**Your instructions**
All records that follow are to be copied exactly, with images omitted.

**Provided material**
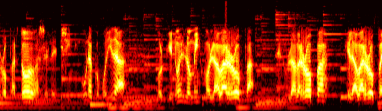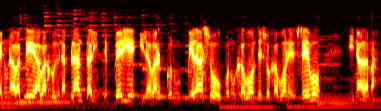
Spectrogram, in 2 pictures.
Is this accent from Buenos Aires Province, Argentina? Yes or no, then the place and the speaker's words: yes; El Tejar, Buenos Aires Province, Argentina; born or raised there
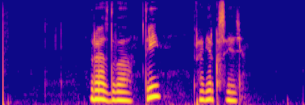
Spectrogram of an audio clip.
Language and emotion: Russian, neutral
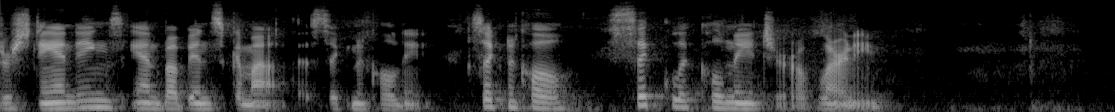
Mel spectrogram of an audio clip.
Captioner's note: speaking Native language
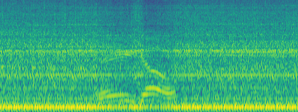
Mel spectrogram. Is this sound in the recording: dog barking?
no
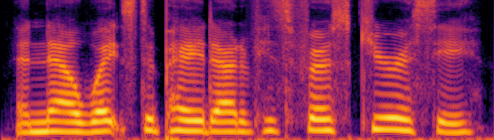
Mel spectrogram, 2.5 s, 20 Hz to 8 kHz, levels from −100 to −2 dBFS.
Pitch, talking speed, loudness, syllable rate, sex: 215 Hz, 265 wpm, -16 LUFS, 5.6 syllables/s, female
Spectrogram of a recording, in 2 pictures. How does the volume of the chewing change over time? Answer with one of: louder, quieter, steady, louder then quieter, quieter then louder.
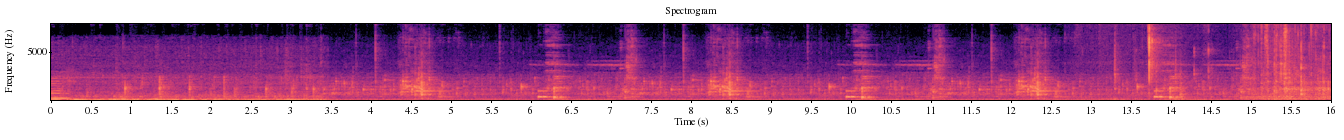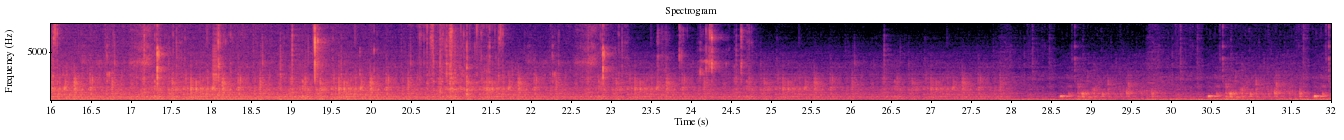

**Exercise solution**
Spectrogram, in 2 pictures.
Is this accent from Buenos Aires Province, Argentina? Yes or no, then the place and the speaker's words: yes; El Tejar, Buenos Aires Province, Argentina; born or raised there
Spectrogram of an audio clip.
Language and emotion: Russian, neutral
Mel spectrogram of an audio clip.
Captioner's note: speaking Native language
Mel spectrogram. Is this sound in the recording: dog barking?
no
Mel spectrogram, 2.5 s, 20 Hz to 8 kHz, levels from −100 to −2 dBFS.
Pitch, talking speed, loudness, syllable rate, sex: 215 Hz, 265 wpm, -16 LUFS, 5.6 syllables/s, female
Spectrogram of a recording, in 2 pictures. How does the volume of the chewing change over time? Answer with one of: louder, quieter, steady, louder then quieter, quieter then louder.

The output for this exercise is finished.